  • Procedure: Elective colonoscopy
    Colonoscopy 36-60 hours after presentation
  • Experimental: Early colonoscopy
    Colonoscopy performed within 12 hours of presentation
    Intervention: Procedure: Early colonoscopy
  • Active Comparator: Elective colonoscopy
    Colonoscopy 36-60 hours after presentation
    Intervention: Procedure: Elective colonoscopy
Not Provided

*   Includes publications given by the data provider as well as publications identified by ClinicalTrials.gov Identifier (NCT Number) in Medline.
 
Terminated
72
November 2009
November 2009   (final data collection date for primary outcome measure)

Inclusion Criteria:

Patients who are admitted with rectal bleeding and one of the following high-risk features:

  1. HR > 100/min
  2. Systolic blood pressure <100 mmHg
  3. Orthostasis -considered as increase in HR by> 20/min on assuming erect position as well as by decrease by 20 mmHg in systolic blood pressure
  4. Need for blood transfusion
  5. Drop in hemoglobin > 1.5 g/dl or in hematocrit of > 6% in 6 hours

Exclusion Criteria:
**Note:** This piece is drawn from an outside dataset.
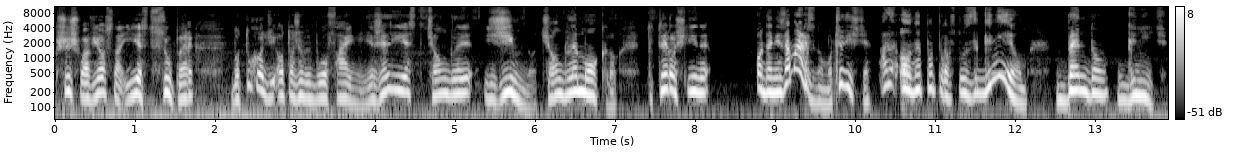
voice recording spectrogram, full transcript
Przyszła wiosna i jest super, bo tu chodzi o to, żeby było fajnie. Jeżeli jest ciągle zimno, ciągle mokro, to te rośliny one nie zamarzną, oczywiście, ale one po prostu zgniją, będą gnić.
  1. Inability to give informed consent
  2. Peritoneal signs
  3. Severe co-morbidities that would preclude the use of colonoscopy in standard clinical practice
Both
18 Years and older
No
Contact information is only displayed when the study is recruiting subjects
United States
 
NCT01031342
HS-025014
No
Loren Laine, University of Southern California
University of Southern California
Not Provided
Principal Investigator: Loren Laine, M.D. University of Southern California
University of Southern California
January 2011

ICMJE     Data element required by the International Committee of Medical Journal Editors and the World Health Organization ICTRP